Devil’s Bridge, Sedona
We only had one day to visit Sedona, which I’ll tell you now is not enough! We chose to do the very popular hike to Devil’s Bridge. An early start got us there before it got too hot or too busy. The hike isn’t very strenuous until the very end.
If you want to stand on top of the bridge, you have a little bit of rock scrambling to do. This was nothing we, or the dogs, couldn’t do — but it’s good to know that you can still see the bridge from below if you don’t want to do the scramble, or don’t like heights!
Once an old mining town known as the “wickedest town in the West,” Jerome is now a fun, little mountain town with a great artist community. These elements make it perfect for a dog-friendly day trip!
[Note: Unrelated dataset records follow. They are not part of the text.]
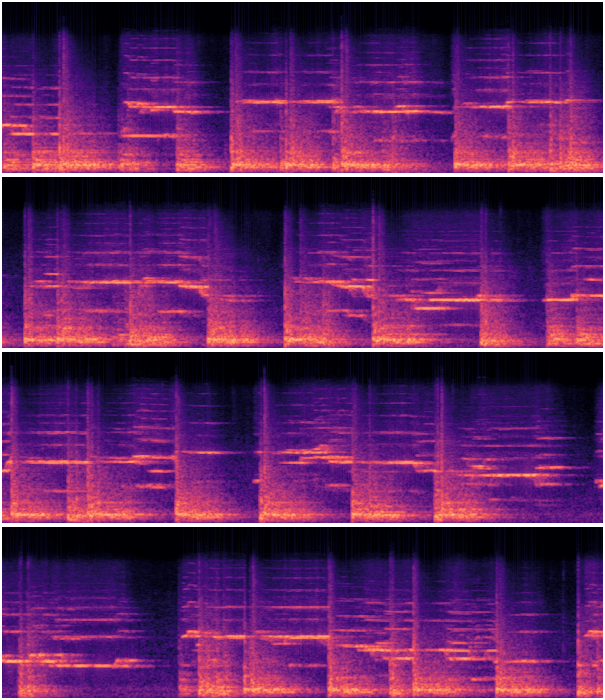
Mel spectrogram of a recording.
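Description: Higan shishimai festival music: Japanese bamboo flutes play a high melody while the lion dancers beat the drums strapped to their bellies. The music comes in phrases of a few seconds, each broken off by a brief pause.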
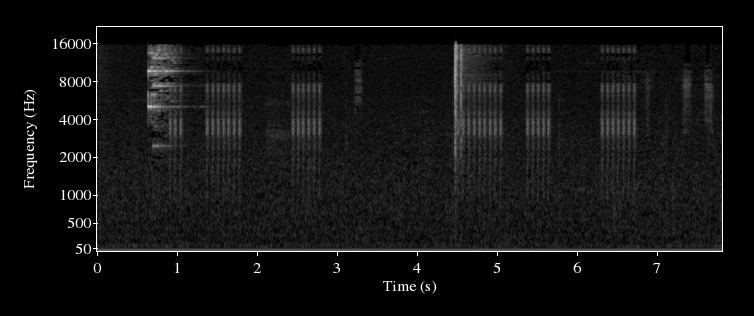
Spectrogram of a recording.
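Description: Short electronic blips tick rapidly in bursts.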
Stand on a glass viewing platform over a 1918 mine shaft in Audrey Headframe Park, walk the town, and then grab a bite to eat on the dog-friendly patio of the Haunted Hamburger.
Ready for this? Dog-friendly, waterfront camping ON THE BEACH. Okay, okay. Technically it’s in Utah, but it’s right on the border of Arizona, and it’s a great place to stay if you’re visiting Page, AZ.
Does parking on a beach sound risky? Well, it kind of is! In fact, during our stay, we saw several rigs get pulled out of the sand by tow trucks. And the tow truck company’s phone number is posted at the entry kiosk. So keep that in mind!
We chose to unhook our toad (a very capable 4WD Jeep Wrangler) and go scouting before we dared to bring our 31,000-pound Class A onto the beach. Look for the hard-packed sand — that should keep you safe! It worked well for us. Alternately, there is a paved parking area on the bluff above the beach that will get you the same views without the risk.
While you’re in Page, you may want to visit the very Instagram-worthy Horseshoe Bend …if you and your dog can find a place in the parking lot. From what I’m hearing, it is often full. There is also a fee to park. At the time of this writing, passenger vehicles (car, truck, SUV, RV, motorhome) are charged $10. There is a shuttle from Page, but I’m not sure if they allow dogs. We were lucky enough to visit before these changes were implemented.
Another dog-friendly stop is the Glen Canyon Dam Overlook. Make sure to check out our Instagram post about a little-known sweet but heartbreaking tribute to dogs named Chico and Sadie.
Saguaro National Park
Saguaro National Park isn’t especially dog friendly, but since we were so close, we went anyway.
The good news? The usual NPS rules apply: dogs are allowed on paved trails and where cars are allowed. There are many very quiet dirt roads that made for a pleasant walk, and we were always surrounded by the saguaros. If you’re traveling with pets, this may not be worth its own trip, but it’s definitely worth a quick detour.
Grand Canyon National Park
Dogs can’t go into the canyon, but don’t let that dissuade you from visiting! We spent two weeks at the South Rim in 2017, and Lily & Mushy had plenty to do. You can walk for miles along the rim and the greenway that goes all the way to the town of Tusayan.
Where to stay: There’s plenty of boondocking outside of the park, but because we had family visiting we chose to stay at the Grand Canyon Trailer Village. The park was walking distance to the rim and Mule Deer visited every evening.
Honorable Mention: Oatman
A tiny desert town tucked away in the hills with wild burros roaming the streets? Sounds adorable, right?! (It is!)
However, we’re classifying it as honorable mention because while it is dog-friendly, it’s kind of a two person operation. You don’t want to let your dog get too close to the burros (they can kick and injure dogs), so one of us held the dogs a safe distance away while the other person interacted with the burros.
We hope you get to explore many of these Arizona RV adventures with your dogs! Have you been to some already? Which one was your favorite? Which one is next on your list to visit? Let us know below in the comments!
Meet the Family
Ane and Tommi, F462447, of The Dog Is Driving love how RV life allows them to go on adventures. And they bring along their rescue dogs: Mushy and Lily Goodgirl. Full-timers since 2016, they share their experiences and review campsites through a pet-friendly lens on Instagram and TheDogisDriving.com.